Because the printer is connected to the client/user machine, the printer drivers must be installed on the client. Anything else is optional but the most convenient way to do printing is to use the DYMO Label Framework JavaScript Library. In this case DYMO Label software should be installed on the client as well.

Hints for Developers

There should not be code in any language but JavaScript that accesses printing functionality, e.g. there should not be any ASP.NET event handlers those try to create DYMO.Label.Framework or DYMO.DymoAddIn objects.

Load a label file from the server using any AJAX library.

Scenario #2

In this scenario a printer is connected to the server. Printing itself is initiated on the server side as well. Possible types of labeling applications using this scenario are:

  • Some sort of “hard copy” logging. E.g. each operation/transaction is printed on a continuous label roll, like a receipt.
  • In intranet the label printer might be the only one available on the local network, so it might be suitable to connect it on the server.

Server Requirements

Because the printer is connected to the server, printer drivers must be installed on the server. Anything else is optional. If the server is running on Windows the most convenient way to do printing is to use DYMO Label Framework. In this case DYMO Label software should be installed as well. If the server is running on Linux, then you would probably use some PDF library to generate label content then print it using the CUPS API.

Client Requirements

In this case no special/additional software is needed on the client.

Hints for Developers

Check you have no JavaScript code accessing any print related functionality.

Scenario #3

In this scenario the printer is connected locally on the user’s machine but the printing itself is initiated on the web server side. It is really usable only for intranet, because server has to have a connection to a user (all users) printer(s).

Server Requirements

The printer is not physically connected to the server, but printer drivers must be installed on the server because the server has to have a “queue” for the remote client printer. Anything else is optional. If the server is running on Windows the most convenient way to do printing is to use DYMO Label Framework. In this case DYMO Label software should be installed as well. If the server is running on Linux, then you would probably use some PDF library to generate label content then print it using CUPS API.

Client Requirements

Because printer is connected to the client, printer drivers should be installed on the client. Also, the printer itself should be “shared”, so the server can make connect to it and can send print jobs.

Hints for Developers

Check you have no JavaScript code accessing any print related functionality.

Scenario #4

In this scenario the printer is connected to the server, but the printing is initiated from the client. Again it is only usable in intranet/local network setups. Even though, it is hard to think about any good use cases here, because scenario #1 or #2 would be more applicable here. Try to avoid this setup.

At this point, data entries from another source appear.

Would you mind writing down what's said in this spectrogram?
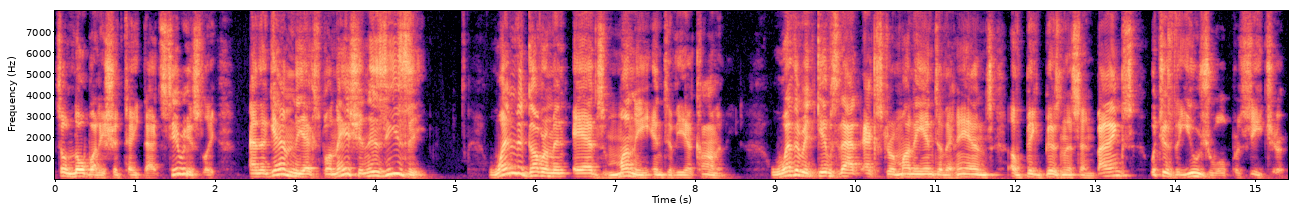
So nobody should take that seriously. And again, the explanation is easy. When the government adds money into the economy, whether it gives that extra money into the hands of big business and banks, which is the usual procedure,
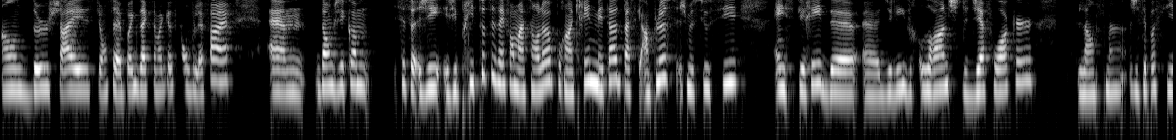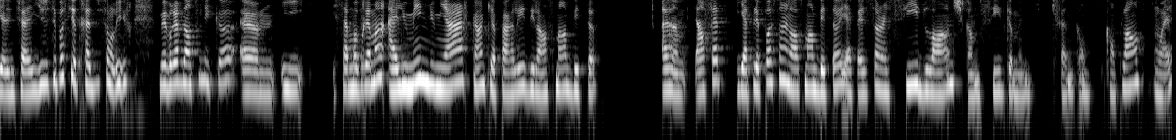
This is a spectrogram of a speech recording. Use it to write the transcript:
entre deux chaises, puis on savait pas exactement qu'est-ce qu'on voulait faire. Euh, donc j'ai comme c'est ça, j'ai pris toutes ces informations-là pour en créer une méthode parce qu'en plus, je me suis aussi inspirée de euh, du livre Launch de Jeff Walker. Lancement, je sais pas s'il y a une je sais pas s'il a traduit son livre, mais bref, dans tous les cas, euh, ça m'a vraiment allumé une lumière quand il a parlé des lancements bêta. Euh, en fait, il appelait pas ça un lancement bêta, il appelle ça un seed launch, comme seed, comme une petite graine qu'on qu'on plante. Ouais.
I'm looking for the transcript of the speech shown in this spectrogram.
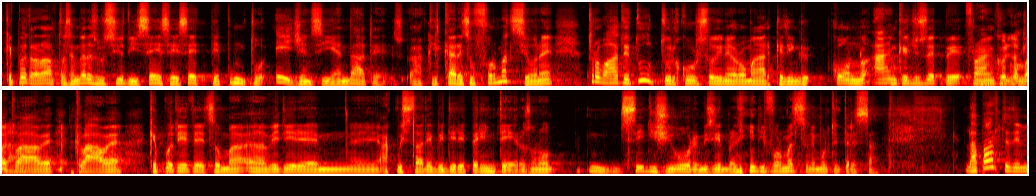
che poi tra l'altro se andate sul sito di 667.agency e andate a cliccare su formazione, trovate tutto il corso di neuromarketing con anche Giuseppe Franco con, con la clave. clave, che potete insomma uh, vedere, uh, acquistare e vedere per intero. Sono 16 ore mi sembra di, formazione molto interessante. La parte del,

Hybrid Scenarios

Of course, some installation might require hybrid scenarios. E.g. your application developed using scenario #1 and works great. Later you decided to add a label preview feature, so user can look at the label before printing. Unfortunately you have to support IE6. But the label preview feature does not in IE6 (it uses data URLs, not supported by IE6). In this case you could modify your setup and install DYMO Label Framework on the server. In this case a label preview can be easily generated on the server and be passed to the client as a regular image URL, not as a data URL.

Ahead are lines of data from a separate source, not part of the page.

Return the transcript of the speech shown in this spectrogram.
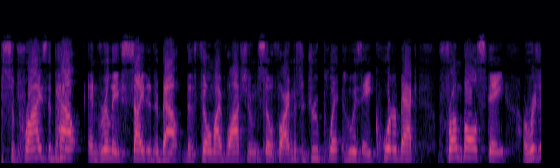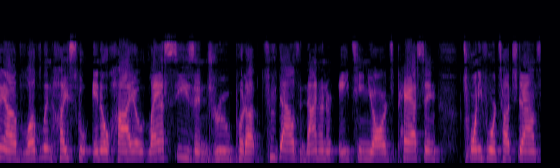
surprised about and really excited about the film I've watched of him so far. Mr. Drew Plitt, who is a quarterback from Ball State, originally out of Loveland High School in Ohio. Last season, Drew put up 2,918 yards passing, 24 touchdowns,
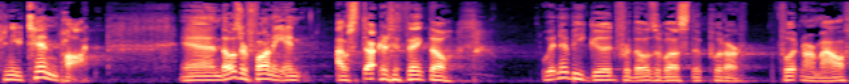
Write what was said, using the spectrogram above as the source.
Can you tin pot? And those are funny. And I was starting to think, though, wouldn't it be good for those of us that put our foot in our mouth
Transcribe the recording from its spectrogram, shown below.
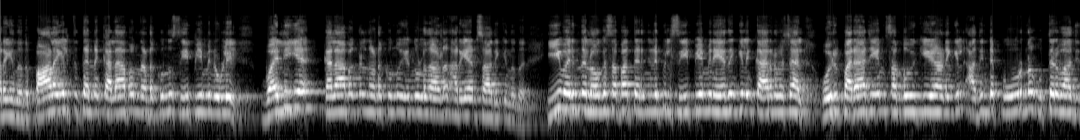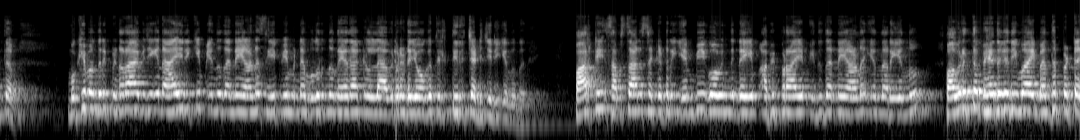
അറിയുന്നത്. പാളയിൽ തന്നെ കലാപം നടക്കുന്നു സി പി എമ്മിനുള്ളിൽ വലിയ കലാപങ്ങൾ നടക്കുന്നു എന്നുള്ളതാണ് അറിയാൻ സാധിക്കുന്നത്. ഈ വരുന്ന ലോക്സഭാ തെരഞ്ഞെടുപ്പിൽ സി പി എമ്മിന് ഏതെങ്കിലും കാരണവശാൽ ഒരു പരാജയം സംഭവിക്കുകയാണെങ്കിൽ അതിന്റെ പൂർണ ഉത്തരവാദിത്വം മുഖ്യമന്ത്രി പിണറായി വിജയൻ ആയിരിക്കും എന്ന് തന്നെയാണ് സി പി എമ്മിന്റെ മുതിർന്ന നേതാക്കളെല്ലാം അവരുടെ യോഗത്തിൽ തിരിച്ചടിച്ചിരിക്കുന്നത്. പാർട്ടി സംസ്ഥാന സെക്രട്ടറി എം വി ഗോവിന്ദിന്റെയും അഭിപ്രായം ഇതുതന്നെയാണ് എന്നറിയുന്നു. പൗരത്വ ഭേദഗതിയുമായി ബന്ധപ്പെട്ട്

Conclusion

Developing a web application might be a hard task but it doesn’t have to be. Try to think about your application deployment requirements in advance. Based on that, determine what scenario is the best fit for the application. After that you can think about what should be installed on the server and  client machines and what tools/libraries to use for development.

If you run into a problem, try to determine what scenario your application is using. Knowing that you will know what should be installed in the server and client machines. You might need to rewrite some code if it is placed in a wrong place, that is why it is better to think about it in advance. Don’t hesitate to contact DYMO – we are always glad to help.